Skip to main content

Innovative pre-fabricated components including different waste construction materials reducing building energy and minimising environmental impacts

Article Category

Article available in the folowing languages:

Innovative architectural panels repurpose waste aggregates

Building waste is a serious problem in Europe. New insulating architectural panels put it to good use.

Industrial Technologies

Non-hazardous construction and demolition waste – including concrete, bricks, tiles and ceramics – represents over 10 % of total European waste (or about 335 million tonnes as of 2016). This material is recycled as unbound aggregate (pebble-sized chunks) for backfilling and road base, and sometimes as bound aggregate in concrete. Although the concrete recycling pathway offers the most added value, the nature of cement limits this option. A feasible alternative would be to collect the most suitable building waste via selective demolition, and then to recycle that in conjunction with new binders. This would yield a high-quality building panel compatible with circular economy ideals. The EU-funded InnoWEE project fleshed out this concept. Researchers developed three types of prefabricated, lightweight building panel in preparation for commercialisation. All panels foster energy efficiency and incorporate aggregate from recycled construction and demolition waste. The so-called ETICS-like panels are 40 x 90 cm and are intended for external use. The ventilated-facade panels are also intended for external use, while the radiant ceiling panels are for indoor use. The latter two are both 59.5 cm squares, which is a standard industry size. Researchers investigated various types of construction and demolition waste for suitability, development of the panels and performance assessment, in addition to commercial goals.

Geopolymer improves on cement

All panels feature aggregate made from selectively recycled building rubble, instead of natural alternatives that are unsustainable and difficult to obtain without environmental damage. The aggregate is bound with a new geopolymer developed by the project. Geopolymer binds the aggregate like cement, but has a better carbon footprint and is more durable. “The geopolymer layer also provides the finishing, with no need for additional rendering,” explains project coordinator, Adriana Bernardi. “The panels can be potentially produced with various surface textures, which can be protected with either a transparent or a coloured multifunctional paint.” Recycled construction aggregate comprises 50 % of the panels by weight. To this is added expanded polystyrene (EPS), for its thermal insulation properties and low weight. “Due to the time span of the project, EPS was practically the only possible choice without imposing additional and risky burdens on the project,” adds Bernardi. “Nonetheless, it is not the ultimate choice, and in the medium term we want to replace EPS with a more sustainable material, such as inorganic foams.”
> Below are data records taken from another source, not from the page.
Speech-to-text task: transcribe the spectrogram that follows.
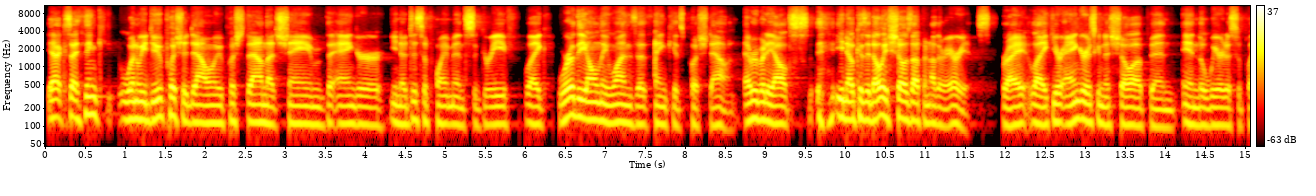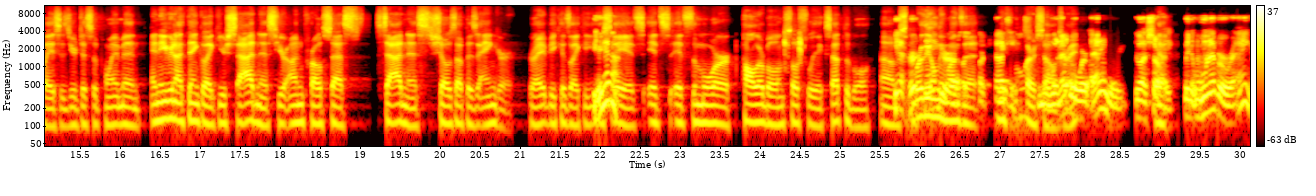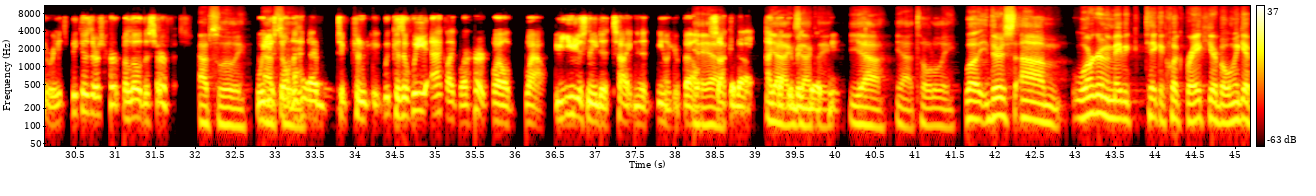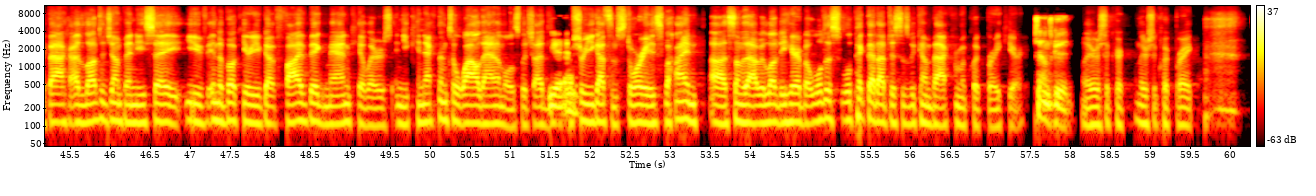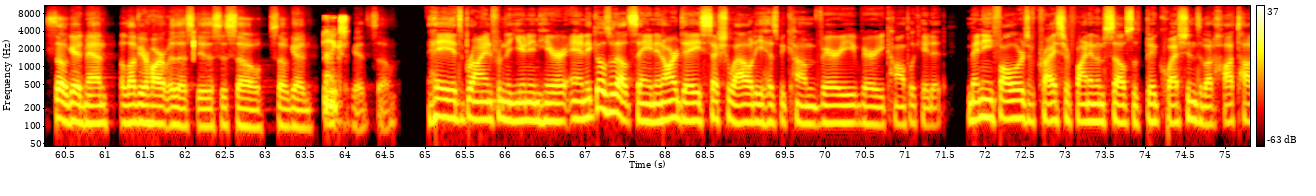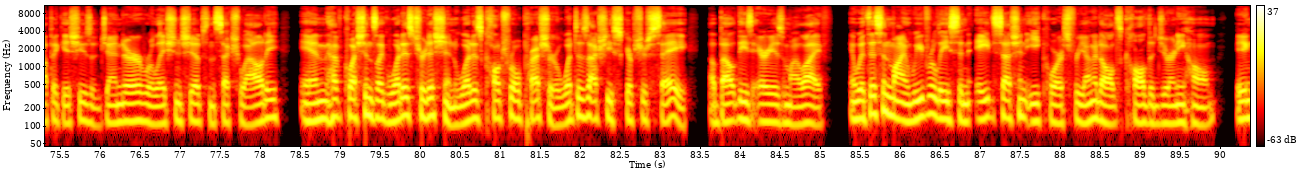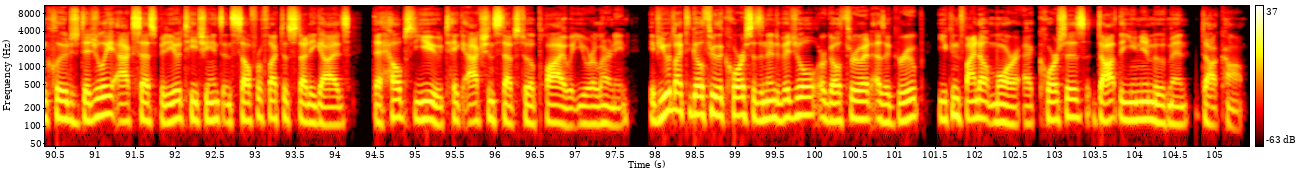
Yeah, because I think when we do push it down, when we push down that shame, the anger, you know, disappointments, the grief, like we're the only ones that think it's pushed down. Everybody else, you know, because it always shows up in other areas, right? Like your anger is going to show up in in the weirdest of places, your disappointment, and even I think like your sadness, your unprocessed sadness shows up as anger right? Because like you yeah. say, it's it's it's the more tolerable and socially acceptable. Um, yeah, so we're the only ones that fool ourselves. Whenever right? we're angry, sorry, yeah. whenever we're angry, it's because there's hurt below the surface. Absolutely, we Absolutely. just don't know how to con- because if we act like we're hurt, well, wow, you, you just need to tighten it, you know, your belt, suck it up. yeah, exactly. Yeah, yeah, totally. Well, there's um, we're going to maybe take a quick break here, but when we get back, I'd love to jump in. You say you've in the book here, you've got five big man killers, and you connect them to wild animals, which I'd yeah sure you got some stories behind uh, some of that. We'd love to hear, but we'll just we'll pick that up just as we come back from a quick break here. Sounds good. There's a quick there's a quick break. so good, man. I love your heart with this, dude. This is so so good. Thanks. So good. So Hey, it's Brian from the Union here. And it goes without saying, in our day, sexuality has become very, very complicated. Many followers of Christ are finding themselves with big questions about hot topic issues of gender, relationships, and sexuality and have questions like what is tradition? What is cultural pressure? What does actually scripture say about these areas of my life? And with this in mind, we've released an eight session e course for young adults called The Journey Home. It includes digitally accessed video teachings and self reflective study guides that helps you take action steps to apply what you are learning. If you would like to go through the course as an individual or go through it as a group, you can find out more at courses.theunionmovement.com.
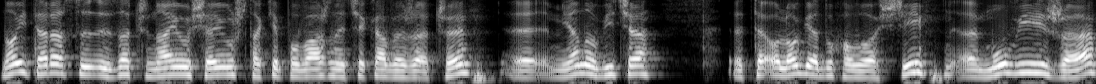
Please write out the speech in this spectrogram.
No i teraz y, zaczynają się już takie poważne, ciekawe rzeczy. E, Mianowicie e, teologia duchowości mówi, że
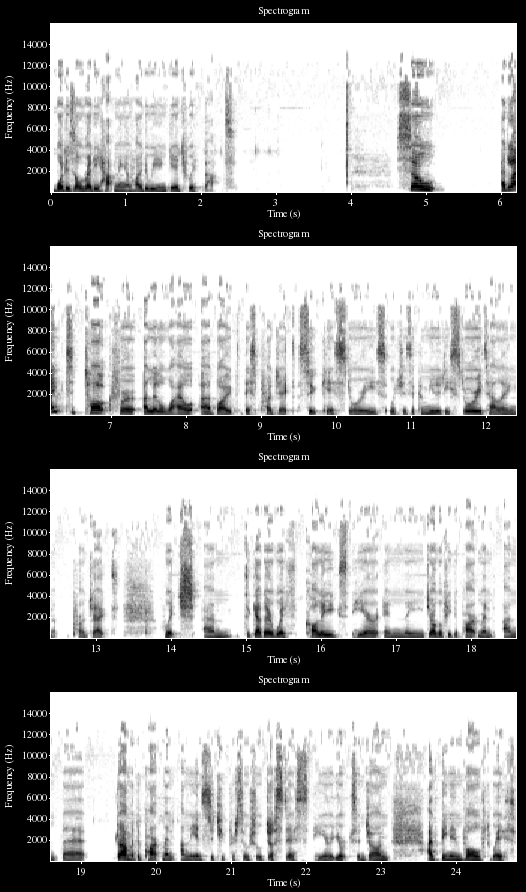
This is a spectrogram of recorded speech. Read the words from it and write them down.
what is already happening and how do we engage with that. So I'd like to talk for a little while about this project, Suitcase Stories, which is a community storytelling project, which um, together with colleagues here in the Geography Department and the Drama Department and the Institute for Social Justice here at York St John, I've been involved with.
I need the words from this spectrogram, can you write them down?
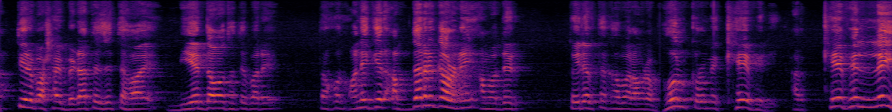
আত্মীয়ের বাসায় বেড়াতে যেতে হয়, বিয়ের দাওয়াত হতে পারে, তখন অনেকের আবদারের কারণে আমাদের তৈলাক্ত খাবার আমরা ভুল ক্রমে খেয়ে ফেলি। আর খেয়ে ফেললেই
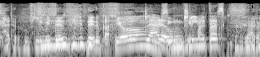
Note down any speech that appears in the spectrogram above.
Claro, uns límites de educación, claro, sin, uns sin límites, faltar. claro.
Progress towards commercialisation

The products have been raised from technology readiness level 3/4 to level 6/7. Technical and environmental testing confirmed the panels’ excellent mechanical properties, resistance to freezing and other environmental factors, such as longevity. Testing of the exterior panels in various climates confirmed their superior thermal insulation and inertia compared to conventional options. The interior panels performed better than competitors as well, in both heating and cooling mode. The team will continue promoting the products in readiness for full commercialisation. Since geopolymer binders are new, European standards do not cover them. Therefore team members will be making applications through European technical assessment bodies, including the European Committee for Standardization and European Organisation for Technical Assessment, to overcome legislative barriers concerning the use of geopolymers.


InnoWEE, recycled aggregate, construction, geopolymer, cement, building panel, green building panels, demolition waste, energy efficiency, circular economy

Discover other articles in the same domain of application